:: Required work ::
Give the data again in full, without pictures.

:: Source records ::
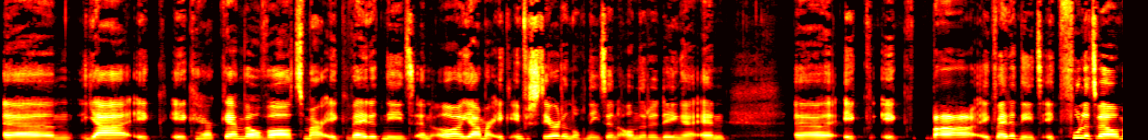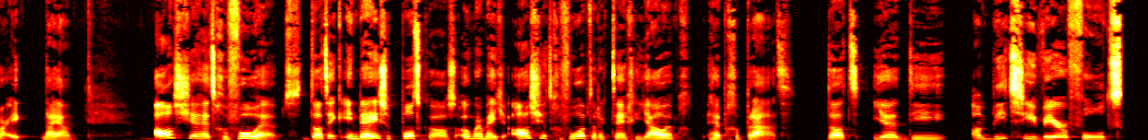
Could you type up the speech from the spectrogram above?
um, ja, ik, ik herken wel wat, maar ik weet het niet. En oh ja, maar ik investeerde nog niet in andere dingen. En uh, ik, ik, ik weet het niet. Ik voel het wel, maar ik, nou ja als je het gevoel hebt dat ik in deze podcast, ook maar een beetje als je het gevoel hebt dat ik tegen jou heb, heb gepraat, dat je die ambitie weer voelt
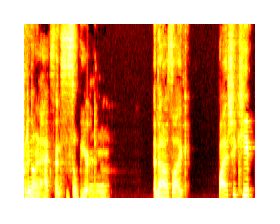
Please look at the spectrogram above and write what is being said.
putting on an accent? This is so weird." Mhm. And then I was like, "Why does she keep?"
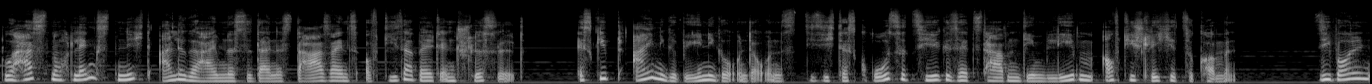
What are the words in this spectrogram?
Du hast noch längst nicht alle Geheimnisse deines Daseins auf dieser Welt entschlüsselt. Es gibt einige wenige unter uns, die sich das große Ziel gesetzt haben, dem Leben auf die Schliche zu kommen. Sie wollen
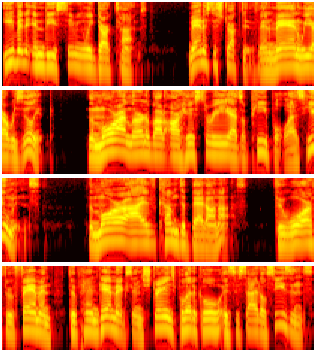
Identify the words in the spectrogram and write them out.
even in these seemingly dark times. Man is destructive, and man, we are resilient. The more I learn about our history as a people, as humans, the more I've come to bet on us. Through war, through famine, through pandemics and strange political and societal seasons,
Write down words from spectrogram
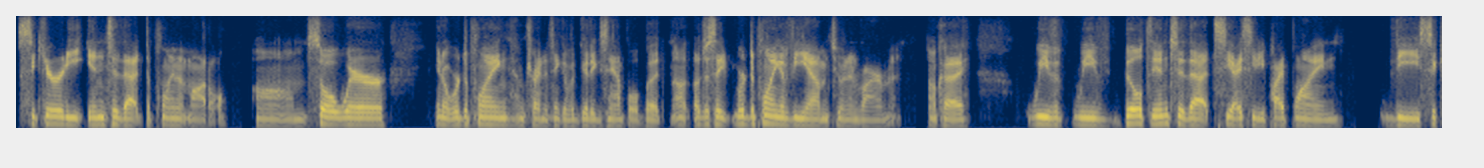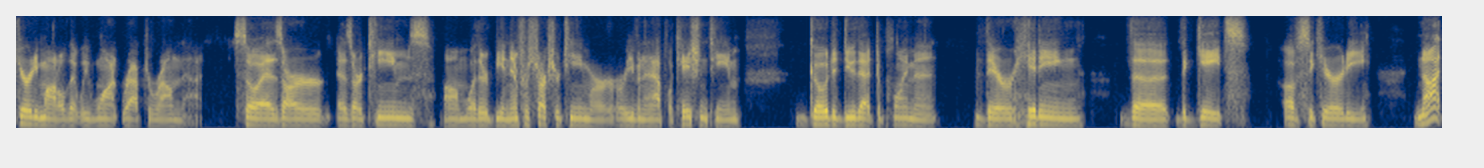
security into that deployment model. Um, so where you know we're deploying, I'm trying to think of a good example, but I'll, I'll just say we're deploying a VM to an environment. Okay, we've we've built into that CI/CD pipeline the security model that we want wrapped around that. So as our as our teams, um, whether it be an infrastructure team or, or even an application team, go to do that deployment, they're hitting the the gates of security not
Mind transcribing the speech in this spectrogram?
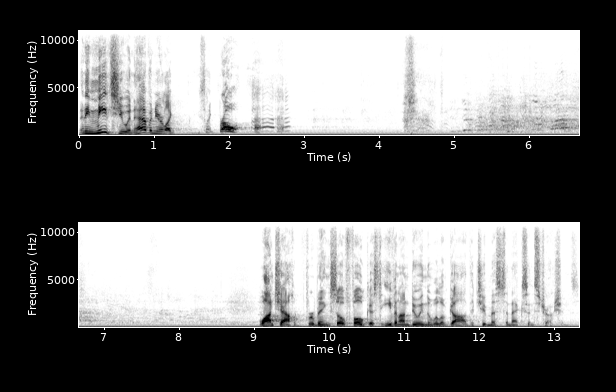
and he meets you in heaven. You're like, He's like, Bro, I, Watch out for being so focused even on doing the will of God that you miss the next instructions.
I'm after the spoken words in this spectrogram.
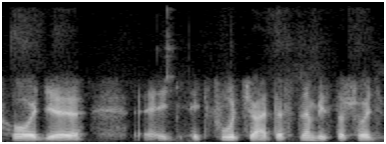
hogy egy, egy furcsa, hát ezt nem biztos, hogy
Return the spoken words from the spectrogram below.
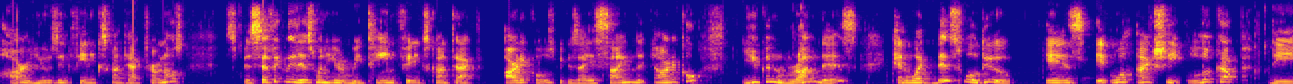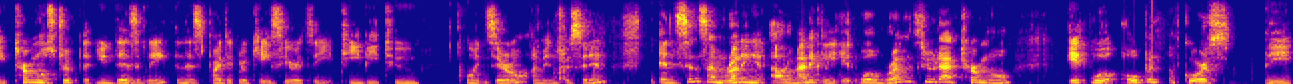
are using Phoenix Contact terminals, specifically this one here, retain Phoenix Contact articles because I assigned the article, you can run this. And what this will do is it will actually look up the terminal strip that you designate. In this particular case here, it's the TB2 I'm interested in. And since I'm running it automatically, it will run through that terminal. It will open, of course, the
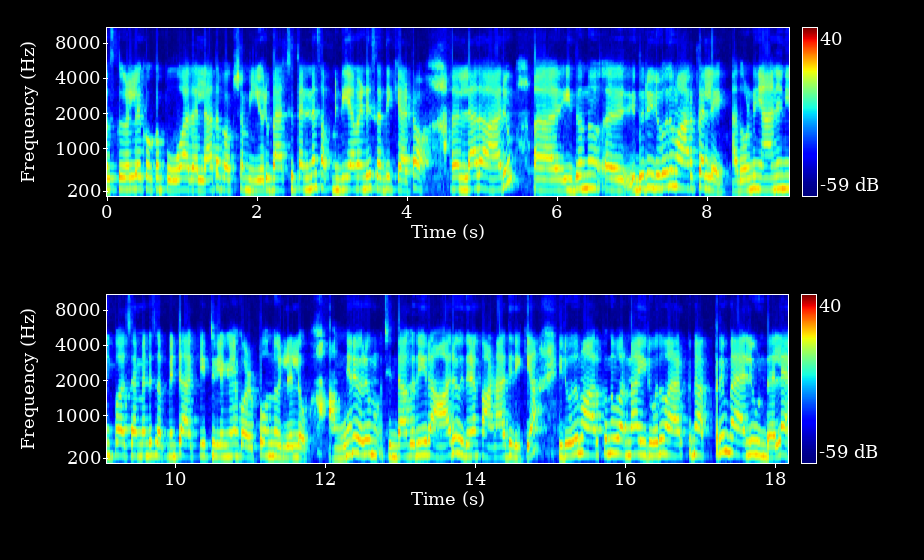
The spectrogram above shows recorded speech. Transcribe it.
റിസ്കുകളിലേക്കൊക്കെ പോവുക. അതല്ലാത്ത പക്ഷം ഈ ഒരു ബാച്ച് തന്നെ സബ്മിറ്റ് ചെയ്യാൻ വേണ്ടി ശ്രദ്ധിക്കുക കേട്ടോ. അതല്ലാതെ ആരും ഇതൊന്ന് ഇതൊരു ഇരുപത് മാർക്കല്ലേ അതുകൊണ്ട് ഞാൻ ഇനിയിപ്പോൾ അസൈൻമെന്റ് സബ്മിറ്റ് ആക്കിയിട്ടില്ലെങ്കിലും കുഴപ്പമൊന്നും ഇല്ലല്ലോ. അങ്ങനെ ഒരു ചിന്താഗതിയിൽ ആരും ഇതിനെ കാണാതിരിക്കുക. ഇരുപത് മാർക്ക് എന്ന് പറഞ്ഞാൽ ഇരുപത് മാർക്കിന് അത്രയും വാല്യൂ ഉണ്ട് അല്ലേ?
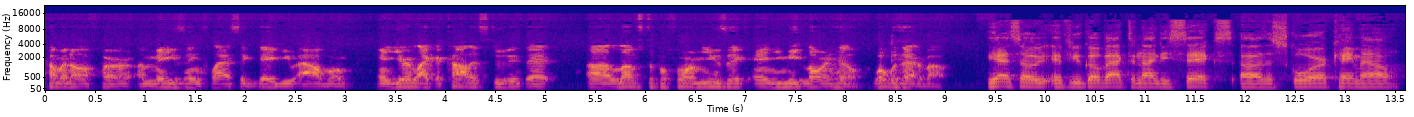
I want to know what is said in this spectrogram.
coming off her amazing classic debut album, and you're like a college student that uh, loves to perform music, and you meet Lauryn Hill. What was that about? Yeah, so if you go back to 96, uh, the score came out.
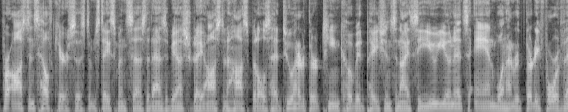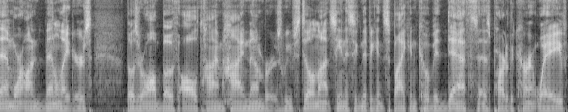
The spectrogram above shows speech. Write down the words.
for Austin's healthcare system. Statesman says that as of yesterday, Austin hospitals had 213 COVID patients in ICU units, and 134 of them were on ventilators. Those are all both all time high numbers. We've still not seen a significant spike in COVID deaths as part of the current wave.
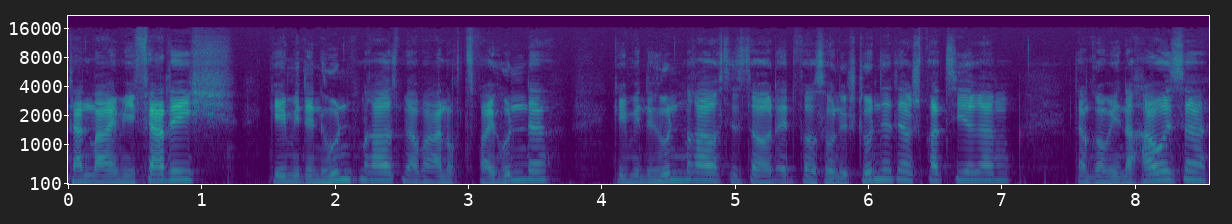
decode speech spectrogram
dann mache ich mich fertig, gehe mit den Hunden raus, wir haben auch noch zwei Hunde, gehe mit den Hunden raus, das dauert etwa so eine Stunde der Spaziergang, dann komme ich nach Hause,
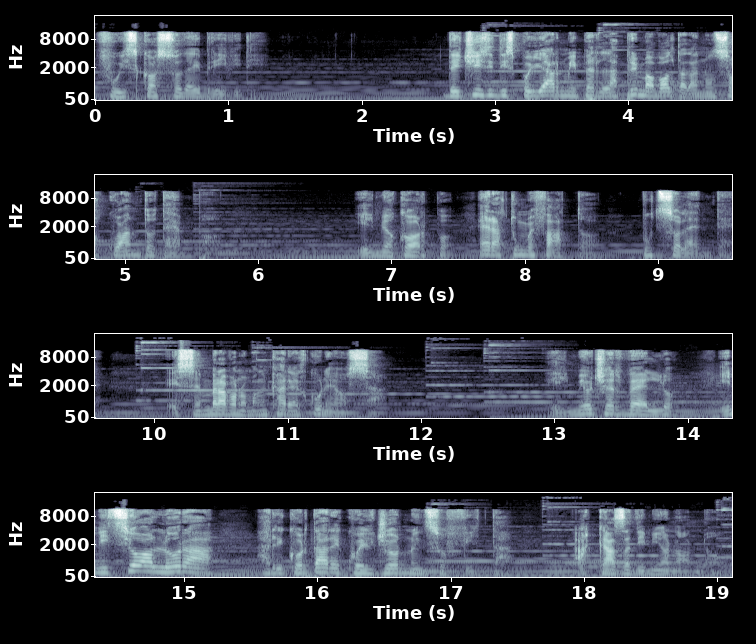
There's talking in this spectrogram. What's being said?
fui scosso dai brividi. Decisi di spogliarmi per la prima volta da non so quanto tempo. Il mio corpo era tumefatto, puzzolente, e sembravano mancare alcune ossa. Il mio cervello iniziò allora a ricordare quel giorno in soffitta, a casa di mio nonno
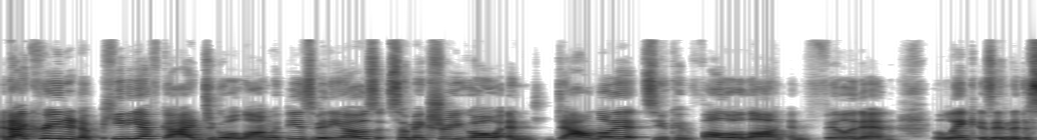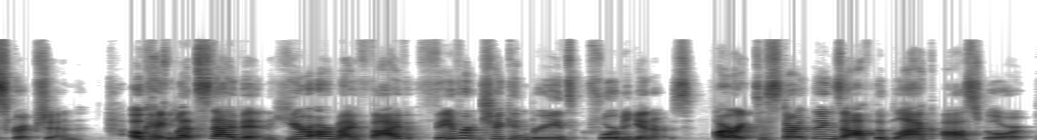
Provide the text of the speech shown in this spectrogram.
And I created a PDF guide to go along with these videos, so make sure you go and download it so you can follow along and fill it in. The link is in the description. Okay, let's dive in. Here are my five favorite chicken breeds for beginners. All right, to start things off, the Black Australorp.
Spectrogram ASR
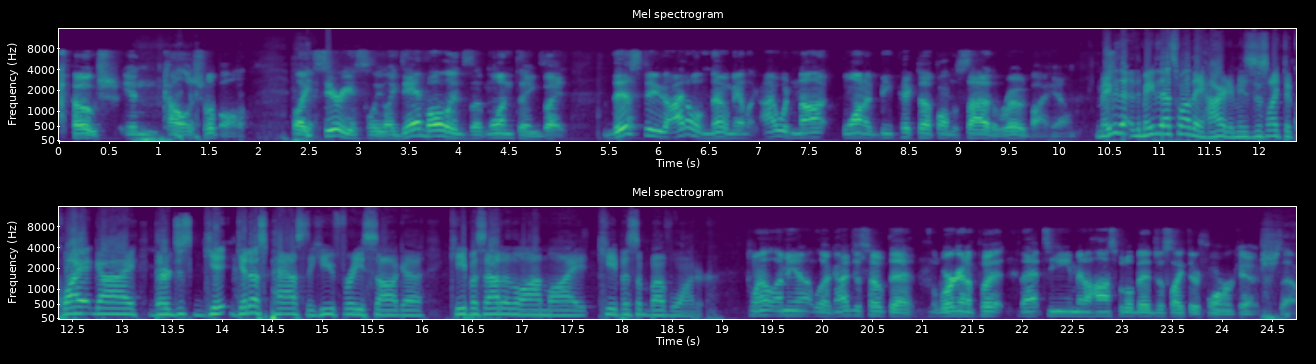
coach in college football. Like seriously, like Dan Mullen's one thing, but this dude, I don't know, man. Like I would not want to be picked up on the side of the road by him. Maybe that maybe that's why they hired him. He's just like the quiet guy. They're just get get us past the Hugh Freeze saga, keep us out of the limelight, keep us above water. Well, I mean, look, I just hope that we're going to put that team in a hospital bed just like their former coach. So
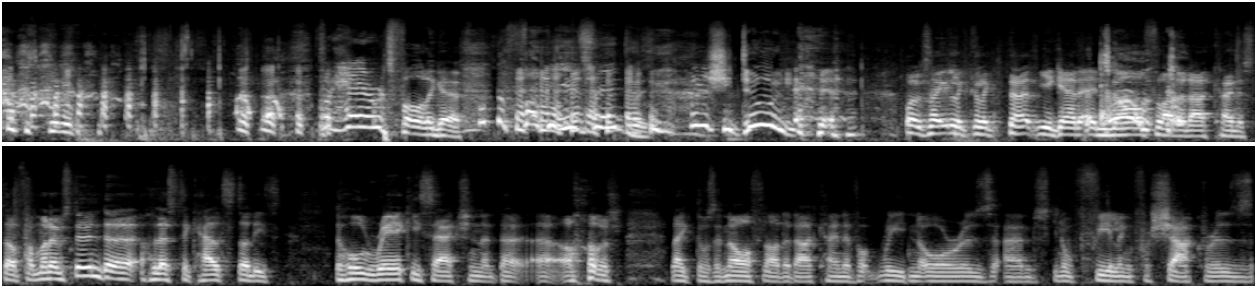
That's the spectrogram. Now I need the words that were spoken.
fuck is going on? My hair is falling out. What the fuck are you saying to me? What is she doing? Well, it's like, like like that. You get an awful lot of that kind of stuff. And when I was doing the holistic health studies, the whole Reiki section and the, uh, of it, like there was an awful lot of that kind of reading auras and you know feeling for chakras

:: Worked solution ::
Could you type up the speech from the spectrogram above?
um, ja, ik, ik herken wel wat, maar ik weet het niet. En oh ja, maar ik investeerde nog niet in andere dingen. En uh, ik, ik, ik weet het niet. Ik voel het wel, maar ik, nou ja als je het gevoel hebt dat ik in deze podcast, ook maar een beetje als je het gevoel hebt dat ik tegen jou heb, heb gepraat, dat je die ambitie weer voelt
Please look at the spectrogram above and write what is being said.
putting on an accent? This is so weird." Mhm. And then I was like, "Why does she keep?"
What are the words in this spectrogram?
Du hast noch längst nicht alle Geheimnisse deines Daseins auf dieser Welt entschlüsselt. Es gibt einige wenige unter uns, die sich das große Ziel gesetzt haben, dem Leben auf die Schliche zu kommen. Sie wollen
Identify the words in the spectrogram and write them out.
even in these seemingly dark times. Man is destructive, and man, we are resilient. The more I learn about our history as a people, as humans, the more I've come to bet on us. Through war, through famine, through pandemics and strange political and societal seasons,
Write down words from spectrogram
security into that deployment model. Um, so where you know we're deploying, I'm trying to think of a good example, but I'll, I'll just say we're deploying a VM to an environment. Okay, we've we've built into that CI/CD pipeline the security model that we want wrapped around that. So as our as our teams, um, whether it be an infrastructure team or, or even an application team, go to do that deployment, they're hitting the the gates of security not
Mind transcribing the speech in this spectrogram?
and he meets you in heaven. You're like, He's like, Bro, I, Watch out for being so focused even on doing the will of God that you miss the next instructions.
I'm after the spoken words in this spectrogram.
hogy egy, egy furcsa, hát ezt nem biztos, hogy
Return the spoken words from the spectrogram below.
are using Phoenix Contact terminals, specifically this one here, retain Phoenix Contact articles because I assigned the article, you can run this. And what this will do is it will actually look up the terminal strip that you designate. In this particular case here, it's the TB2 I'm interested in. And since I'm running it automatically, it will run through that terminal. It will open, of course, the
The spectrogram above shows recorded speech. Transcribe it.
റിസ്കുകളിലേക്കൊക്കെ പോവുക. അതല്ലാത്ത പക്ഷം ഈ ഒരു ബാച്ച് തന്നെ സബ്മിറ്റ് ചെയ്യാൻ വേണ്ടി ശ്രദ്ധിക്കുക കേട്ടോ. അതല്ലാതെ ആരും ഇതൊന്ന് ഇതൊരു ഇരുപത് മാർക്കല്ലേ അതുകൊണ്ട് ഞാൻ ഇനിയിപ്പോൾ അസൈൻമെന്റ് സബ്മിറ്റ് ആക്കിയിട്ടില്ലെങ്കിലും കുഴപ്പമൊന്നും ഇല്ലല്ലോ. അങ്ങനെ ഒരു ചിന്താഗതിയിൽ ആരും ഇതിനെ കാണാതിരിക്കുക. ഇരുപത് മാർക്ക് എന്ന് പറഞ്ഞാൽ ഇരുപത് മാർക്കിന് അത്രയും വാല്യൂ ഉണ്ട് അല്ലേ?
I want to know what is said in this spectrogram.
coming off her amazing classic debut album, and you're like a college student that uh, loves to perform music, and you meet Lauryn Hill. What was that about? Yeah, so if you go back to 96, uh, the score came out.
The spectrogram above shows speech. Write down the words.
for Austin's healthcare system. Statesman says that as of yesterday, Austin hospitals had 213 COVID patients in ICU units, and 134 of them were on ventilators. Those are all both all time high numbers. We've still not seen a significant spike in COVID deaths as part of the current wave.
decode speech spectrogram
dann mache ich mich fertig, gehe mit den Hunden raus, wir haben auch noch zwei Hunde, gehe mit den Hunden raus, das dauert etwa so eine Stunde der Spaziergang, dann komme ich nach Hause,
There's talking in this spectrogram. What's being said?
fui scosso dai brividi. Decisi di spogliarmi per la prima volta da non so quanto tempo. Il mio corpo era tumefatto, puzzolente, e sembravano mancare alcune ossa. Il mio cervello iniziò allora a ricordare quel giorno in soffitta, a casa di mio nonno
Provide the text of the speech shown in this spectrogram.
And I created a PDF guide to go along with these videos, so make sure you go and download it so you can follow along and fill it in. The link is in the description. Okay, let's dive in. Here are my five favorite chicken breeds for beginners. All right, to start things off, the Black Australorp.
Spectrogram ASR
coach in college football. Like seriously, like Dan Mullen's one thing, but this dude, I don't know, man. Like I would not want to be picked up on the side of the road by him. Maybe that maybe that's why they hired him. He's just like the quiet guy. They're just get get us past the Hugh Freeze saga, keep us out of the limelight, keep us above water. Well, I mean, look, I just hope that we're going to put that team in a hospital bed just like their former coach. So
That's the spectrogram. Now I need the words that were spoken.
fuck is going on? My hair is falling out. What the fuck are you saying to me? What is she doing? Well, it's like, like like that. You get an awful lot of that kind of stuff. And when I was doing the holistic health studies, the whole Reiki section and the, uh, of it, like there was an awful lot of that kind of reading auras and you know feeling for chakras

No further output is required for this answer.